Additionally, God reiterates the sanctity of life with instructions that there is to be no taking of human life (vv. 5-6)
At this time, God establishes a covenant with Noah specifically. It reads similar to the covenant that God made with the ground in 8:21: “And as for Me, behold, I establish my covenant with you and with your descendants after you…Never again shall all flesh be cut off by the waters of the flood; never again shall there be a flood to destroy the earth” (vv. 8-11). This had to be especially comforting to Noah after what they’d been through and that from this time on they would see it rain again.
God created a special sign to mark the establishment of this covenant – a rainbow. (v. 12-17). Every time that appeared in the clouds, God would remember His covenant with Noah to never again destroy the earth in a flood. To this day, He has not broken that promise.
Genesis 10 – Noah’s Descendants
Chapter 10 includes the genealogy of the three sons of Noah: Shem, Ham and Japheth. The most notable names include:
- Canaan – a son of Ham. From him would come all the people groups who settle in the land of Canaan (aka Canaanites)
- Nimrod – a son of Cush, a son of Ham. We are told that he was a mighty hunter before the Lord. Whether that is good or bad is unclear. And we are told that Babel was a city within his kingdom.
- Peleg – a descendant of Shem. The Bible tells us that in his days “the earth was divided” (v. 25). This is most likely a reference to the dispersion of people after the tower of Babel incident in Chap. 11.
Other notable Bible names of people and places here include: Magog, Assyria, Nineveh, the Philistines, the Amorites, the Jebusites and Sodom and Gomorrah.
With only 8 people surviving the flood, of course there was only one spoken language at the time. This undoubtedly made communication easy and society began to move rapidly forward. They found a great place to live “…a plain in the land of Shinar…” (v. 2) that surely met all their needs for food, water and safety. Over time, technology advanced to the point where they learned how to use bricks and mortar for building structures.

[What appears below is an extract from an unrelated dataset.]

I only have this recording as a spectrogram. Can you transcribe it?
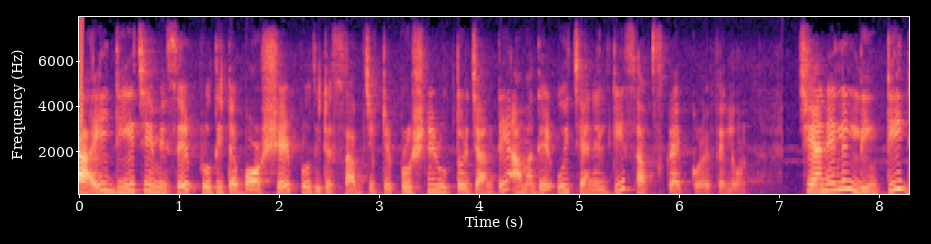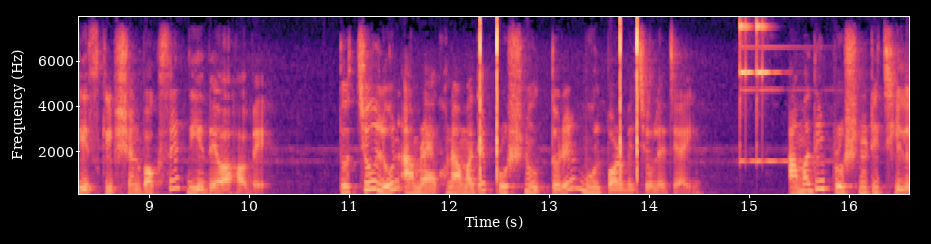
তাই ডিএচএমএস এর প্রতিটা বর্ষের, প্রতিটা সাবজেক্টের প্রশ্নের উত্তর জানতে আমাদের ওই চ্যানেলটি সাবস্ক্রাইব করে ফেলুন। চ্যানেলের লিঙ্কটি ডেসক্রিপশন বক্সে দিয়ে দেওয়া হবে। তো চলুন আমরা এখন আমাদের প্রশ্ন উত্তরের মূল পর্বে চলে যাই। আমাদের প্রশ্নটি ছিল,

On one occasion, they decided to build a tower “…whose top is in the heavens…” in order to “…make a name for ourselves, lest we be scattered abroad over the face of the whole earth” (v. 4). This was clearly an attempt to achieve human greatness, motivated by pride and arrogance in their abilities.
The Lord came down to see what was happening and was displeased with this effort. We read that because the people were all of one language, “…now nothing that they propose to do will be withheld from them” (v. 6). So in order to slow the pace of development and to silence man’s arrogance, God confused the languages of all the people so that they did not understand one another’s speech. The result is that people did begin to spread to other locations in the world.

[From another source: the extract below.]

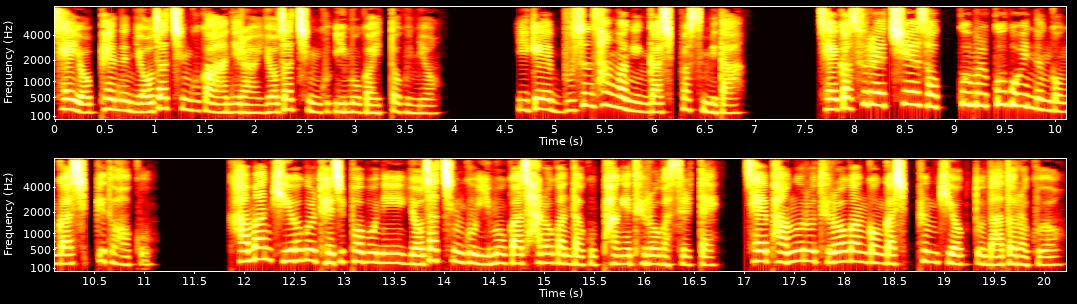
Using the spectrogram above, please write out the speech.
제 옆에는 여자친구가 아니라 여자친구 이모가 있더군요. 이게 무슨 상황인가 싶었습니다. 제가 술에 취해서 꿈을 꾸고 있는 건가 싶기도 하고. 가만 기억을 되짚어보니 여자친구 이모가 자러 간다고 방에 들어갔을 때 제 방으로 들어간 건가 싶은 기억도 나더라고요.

Although it seems like a one-off incident in the Bible, what happened at Babel cannot be understated. It was at this moment that all languages, culture, values and people groups began to develop. The diversity we see in our world today, traces its roots to this incident. And once again it shows God’s sovereignty over mankind.
Chapter 11 wraps up with another genealogy, this time of Shem’s descendants. One notable point here is the decreasing length of lifespans.
The genealogy ends here with a man named Terah (who had three sons, Abram, Nahor and Haran) who leaves his homeland of Ur of the Chaldeans to resettle in Canaan. They make it as far as Haran where Terah dies after some time.
Questions to Consider: God’s promises are true and binding. They will never be broken. When he says he is going to do something, he will do it. What promises of God are you holding on to today? How have you seen God’s faithfulness in your life? How do you think Noah’s view of God changed having lived through the flood? Similarly, how have life events shaped your view of God?
What other points would you want to know about in our Genesis 8-11 commentary? Email us here with questions or comments.